Trump later confirmed in the Rose Garden, "Absolutely I said that," while clarifying he hopes the partial shutdown doesn't last more than a few more days. He said it could be opened "very quickly" if they come to an agreement on the wall.

Two:

"We can call a national emergency [to build a border wall] because of the security of our country," Trump told reporters in the Rose Garden, during a lengthy and impromptu press conference.

"I may do it," he said, before adding, "If we can do it through a negotiated process, we're giving it a shot."

The Washington Post exemplifies the tenor of the MSM reaction, shrieking about "a rambling hour long news conference" and "little empathy" from the president for the Transportation Security Administration.  Seriously, the WaPo assigned three whole reporters to sob to Americans over the grope-happy TSA:
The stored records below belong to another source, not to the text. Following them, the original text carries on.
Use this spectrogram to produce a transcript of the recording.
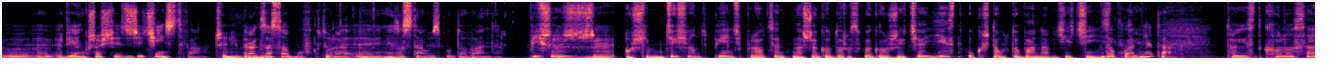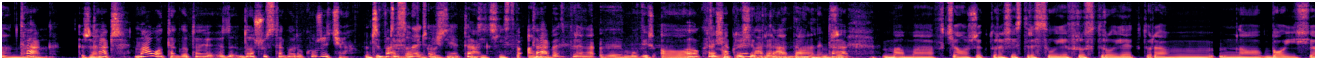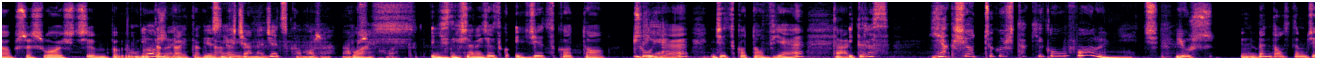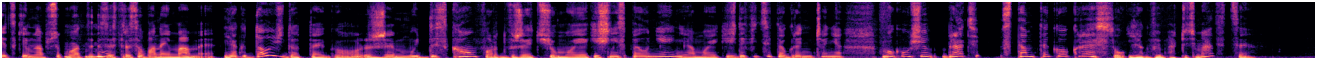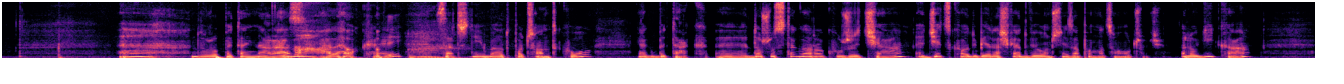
większość jest z dzieciństwa, czyli mhm. brak zasobów, które nie zostały zbudowane piszesz, że 85% naszego dorosłego życia jest ukształtowana w dzieciństwie. Dokładnie tak. To jest kolosalne. Tak. Rzecz. Tak, mało tego, to do szóstego roku życia. Czy wczesnego tak. dzieciństwa. A tak. nawet prena, y, mówisz o, o okresie tym okresie prenatalnym, tak. że mama w ciąży, która się stresuje, frustruje, która no, boi się o przyszłość i Gorzej, tak dalej, tak jest dalej. niechciane dziecko może na Właśnie. przykład. Jest niechciane dziecko i dziecko to czuje, wie. dziecko to wie. Tak. I teraz jak się od czegoś takiego uwolnić? Już będąc tym dzieckiem na przykład mhm. zestresowanej mamy, jak dojść do tego, że mój dyskomfort w życiu, moje jakieś niespełnienia, moje jakieś deficyty, ograniczenia mogą się brać z tamtego okresu. Jak wybaczyć matce? Ech, dużo pytań naraz, no. ale okej. Okay. Zacznijmy od początku jakby tak, y, do szóstego roku życia dziecko odbiera świat wyłącznie za pomocą uczuć. Logika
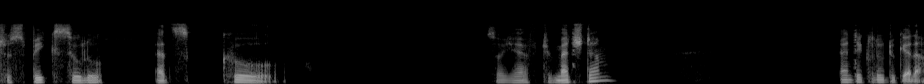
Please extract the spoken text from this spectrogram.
to speak Zulu at school. So you have to match them and they glue together.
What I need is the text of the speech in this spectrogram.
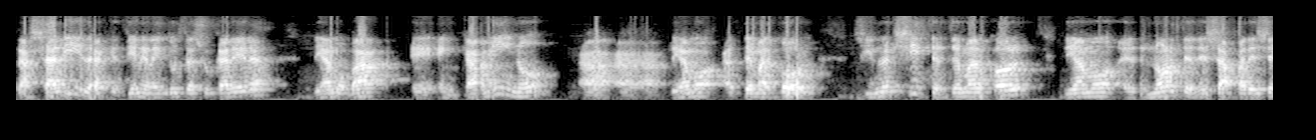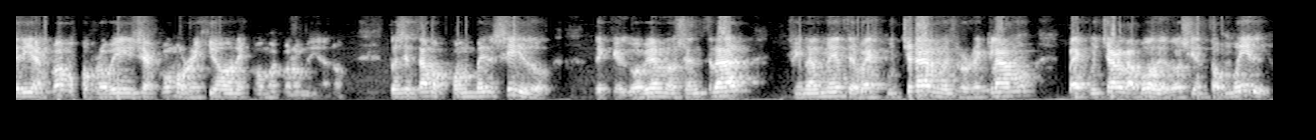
la salida que tiene la industria azucarera, digamos, va eh, en camino digamos, al tema alcohol. Si no existe el tema alcohol, digamos, el norte desaparecería como provincia, como regiones, como economía, ¿no? Entonces estamos convencidos de que el gobierno central finalmente va a escuchar nuestro reclamo, va a escuchar la voz de 200.000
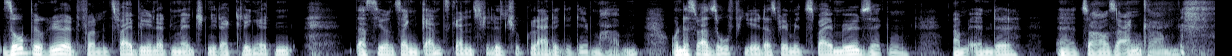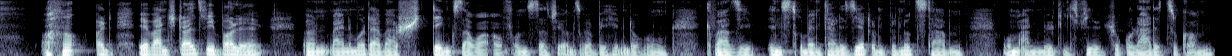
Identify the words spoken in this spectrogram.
so berührt von zwei behinderten Menschen, die da klingelten, dass sie uns dann ganz, ganz viele Schokolade gegeben haben. Und es war so viel, dass wir mit zwei Müllsäcken am Ende äh, zu Hause ankamen. Und wir waren stolz wie Bolle. Und meine Mutter war stinksauer auf uns, dass wir unsere Behinderung quasi instrumentalisiert und benutzt haben, um an möglichst viel Schokolade zu kommen.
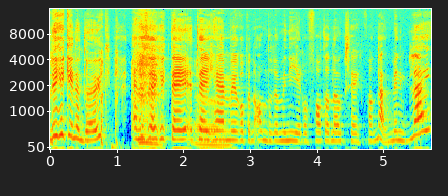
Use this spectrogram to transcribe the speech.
lig ik in een deuk. En dan zeg ik te- tegen hem weer op een andere manier. Of wat dan ook. Zeg ik van, nou, ben ik blij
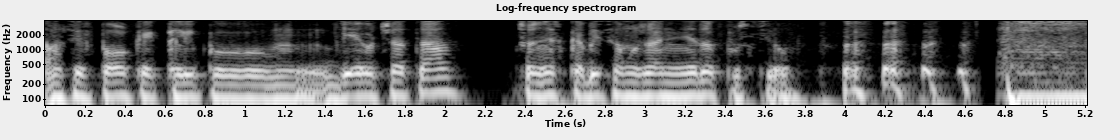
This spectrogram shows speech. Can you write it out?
asi v polke klipu dievčata, čo dneska by som už ani nedopustil.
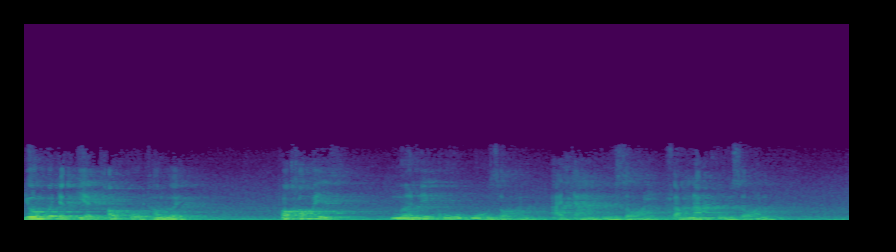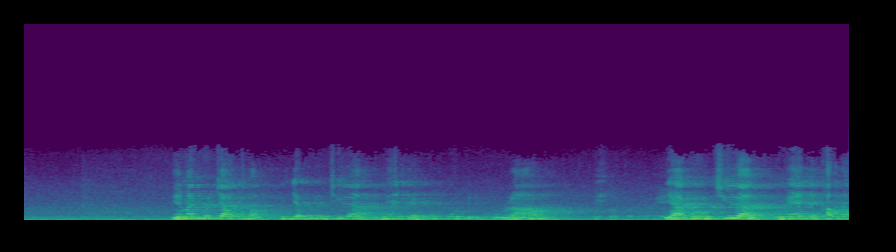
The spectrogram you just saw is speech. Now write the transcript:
โยมก็จะเกลียดเขาโกรธเขาด้วย เพราะเขาไม่เหมือนที่ครูครูสอน อาจารย์ครูสอนสำนักครูสอนเห็นไหมพระเจ้าจะบอกอย่าเพิ่งเชื่อ แม้แต่ผู้พูดเป็นครูเราอย่าเพิ่งเชื่อ แม้จะเข้าได้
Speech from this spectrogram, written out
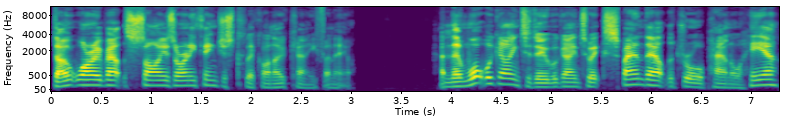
Don't worry about the size or anything, just click on OK for now. And then what we're going to do, we're going to expand out the draw panel here,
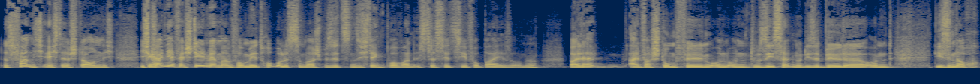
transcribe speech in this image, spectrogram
Das fand ich echt erstaunlich. Ich ja. kann ja verstehen, wenn man vor Metropolis zum Beispiel sitzt und sich denkt, boah, wann ist das jetzt hier vorbei, so, ne? Weil da einfach Stummfilm und, und du siehst halt nur diese Bilder und die sind auch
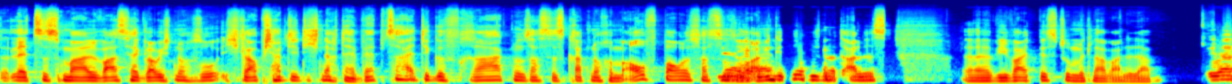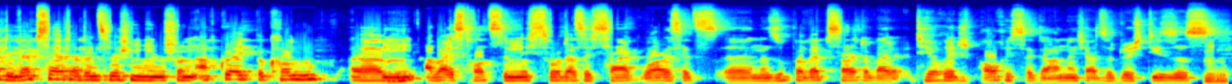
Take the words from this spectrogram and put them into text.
letztes Mal war es ja, glaube ich, noch so, ich glaube, ich hatte dich nach der Webseite gefragt und du sagst es gerade noch im Aufbau, das hast du ja, so ja. angeteasert alles. Äh, wie weit bist du mittlerweile da? Ja, die Webseite hat inzwischen schon ein Upgrade bekommen, ähm, mhm. aber ist trotzdem nicht so, dass ich sage, wow, ist jetzt äh, eine super Webseite, weil theoretisch brauche ich sie gar nicht. Also durch dieses, mhm. ich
Real-life consequences of the shutdown are already beginning to seep in.  In one example Friday, union leaders said hundreds of Transportation Safety Administration workers at major airports nationwide are off the job because they can't afford to get to work, although a TSA spokesman said the absences aren't enough to affect airport security operations.  Millions of Americans also face delayed tax refunds and cuts to food stamps if the standoff drags into February.

This is the best they can do to frame a "shutdown apocalypse" narrative: airport security operating as normal and the prospect of some people maybe perhaps possibly "facing" "delayed" tax refunds – which is to say the government will hold the people's money hostage, interest-free, for even longer, or else hold off on sending out Earned Income Tax Credit welfare giveaways.
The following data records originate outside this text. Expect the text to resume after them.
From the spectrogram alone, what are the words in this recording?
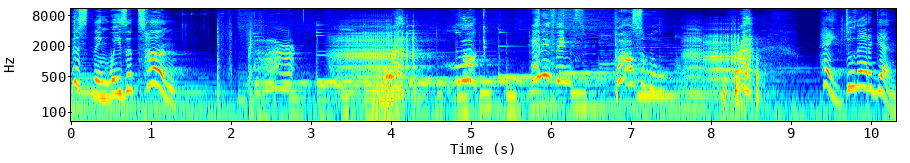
This thing weighs a ton. Look! Anything's possible. Hey, do that again.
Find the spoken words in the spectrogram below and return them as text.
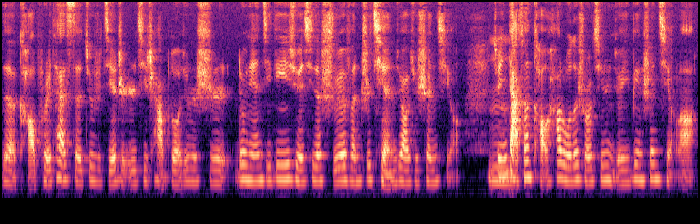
呃考 pretest 就是截止日期差不多，就是十六年级第一学期的十月份之前就要去申请。就你打算考哈罗的时候，其实你就一并申请了。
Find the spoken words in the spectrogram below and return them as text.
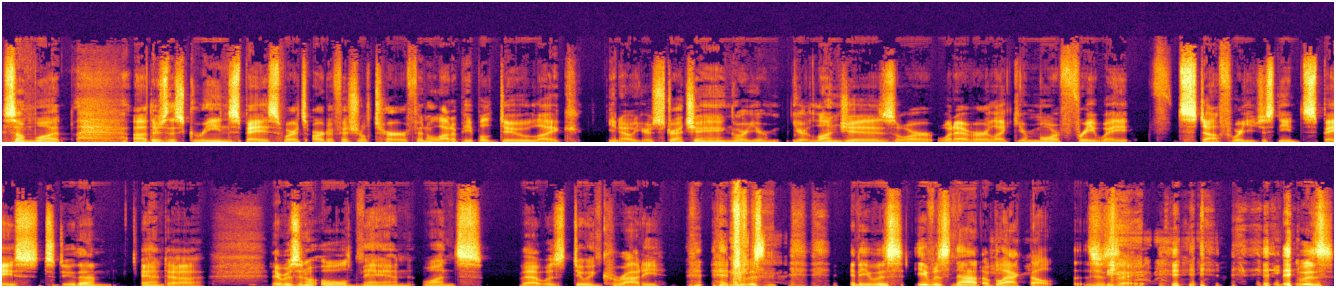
somewhat uh, there's this green space where it's artificial turf and a lot of people do like you know your stretching or your your lunges or whatever like your more free weight stuff where you just need space to do them. And uh there was an old man once that was doing karate and he was and he was he was not a black belt let's just say. It was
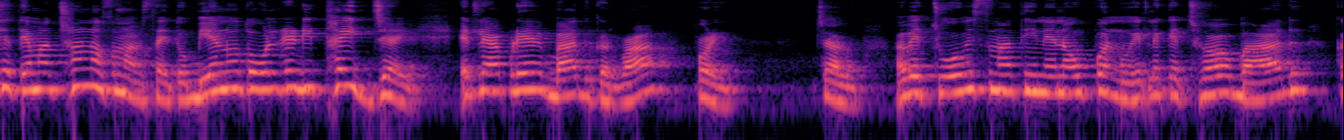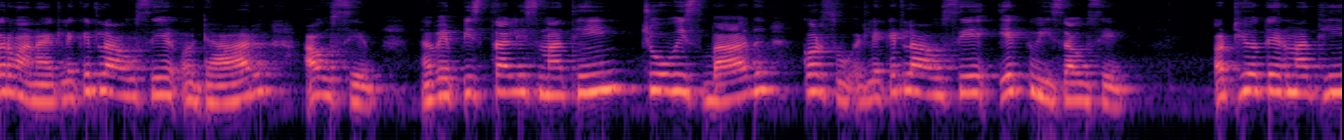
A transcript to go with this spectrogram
છે તેમાં છનો સમાવેશ થાય. તો બેનો તો ઓલરેડી થઈ જ જાય. એટલે આપણે બાદ કરવા પડે. ચાલો, હવે ચોવીસમાંથી ને એના ઉપરનું, એટલે કે છ બાદ કરવાના, એટલે કેટલા આવશે? અઢાર આવશે. હવે પિસ્તાલીસમાંથી ચોવીસ બાદ કરશું, એટલે કેટલા આવશે? એકવીસ આવશે. અઠ્યોતેરમાંથી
Trump's "national emergency" comment looks like an offhand remark.  As an indicator of practical policy, it probably doesn't mean much.  But it speaks volumes about Trump's superior understanding of the country's political landscape, inextricably intertwined with its entertainment landscape.

Here are three things Trump understands about most Americans that the exploding-head liberal media don't:
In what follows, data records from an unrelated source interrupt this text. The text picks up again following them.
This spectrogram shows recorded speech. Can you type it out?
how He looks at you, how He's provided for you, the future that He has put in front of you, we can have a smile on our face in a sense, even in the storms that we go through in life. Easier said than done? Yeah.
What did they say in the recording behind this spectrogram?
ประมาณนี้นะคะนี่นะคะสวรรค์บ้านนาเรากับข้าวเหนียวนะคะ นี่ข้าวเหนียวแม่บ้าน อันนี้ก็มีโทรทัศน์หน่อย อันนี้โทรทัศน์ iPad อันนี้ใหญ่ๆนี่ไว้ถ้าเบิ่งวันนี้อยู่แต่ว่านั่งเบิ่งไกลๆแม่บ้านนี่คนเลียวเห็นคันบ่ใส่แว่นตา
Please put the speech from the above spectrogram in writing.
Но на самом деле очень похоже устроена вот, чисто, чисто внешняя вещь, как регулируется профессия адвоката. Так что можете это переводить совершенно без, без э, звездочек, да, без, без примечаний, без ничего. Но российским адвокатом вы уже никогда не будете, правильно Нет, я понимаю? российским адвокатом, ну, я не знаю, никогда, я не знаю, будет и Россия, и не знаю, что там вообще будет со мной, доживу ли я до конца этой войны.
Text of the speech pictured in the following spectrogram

1. They want the wall built.  Brian Kolfage's "build the wall" GoFundMe is pushing $20 million.

2. They love the spectacle and the drama of Trump's barbs and zingers.  "Civility" is something for thickly bespectacled pajama boys and NeverTrump thumb-suckers to obsess over.  The rest of the country is pulling the popcorn out of the microwave.

3. A partial shutdown simply does not bother most Americans.  It takes tremendous tone-deafness to fret to the heartland over how the USA will ever function without the TSA or the IRS.  For most people, a government at 75 percent capacity is a Christmas present.

Thomas Lifson made the point yesterday that an eternal shutdown will hurt Democrats much more than Republicans, as the hold on paychecks for federal workers, a major Dem constituency, becomes unbearable.  Lifson speculates, astutely, that Trump knows this.  With Schumer and Pelosi backed up against the wall, Trump can say any inflammatory thing he wants to.  Hysterical shriekers like the three stooges at the Washington Post will lavish him with free air time, and red America will lap it up and beg the president for more.

Republicans could have pulled similar results out of Obama's shutdown in 2013, wherein the Light-Bringer blocked World War II veterans from their own open-air memorial in order to preserve massive forced taxpayer subsidies for the dismemberment of human children.  But they didn't have the stones, and the media ran roughshod over them.

Trump's departure from the spineless, bland, pinkies-out Republican status quo is a delight to watch.  It's also a national emergency for once-complacent Democrats.

Drew Belsky is the American Thinker's deputy editor.  Contact him at drew@americanthinker.com.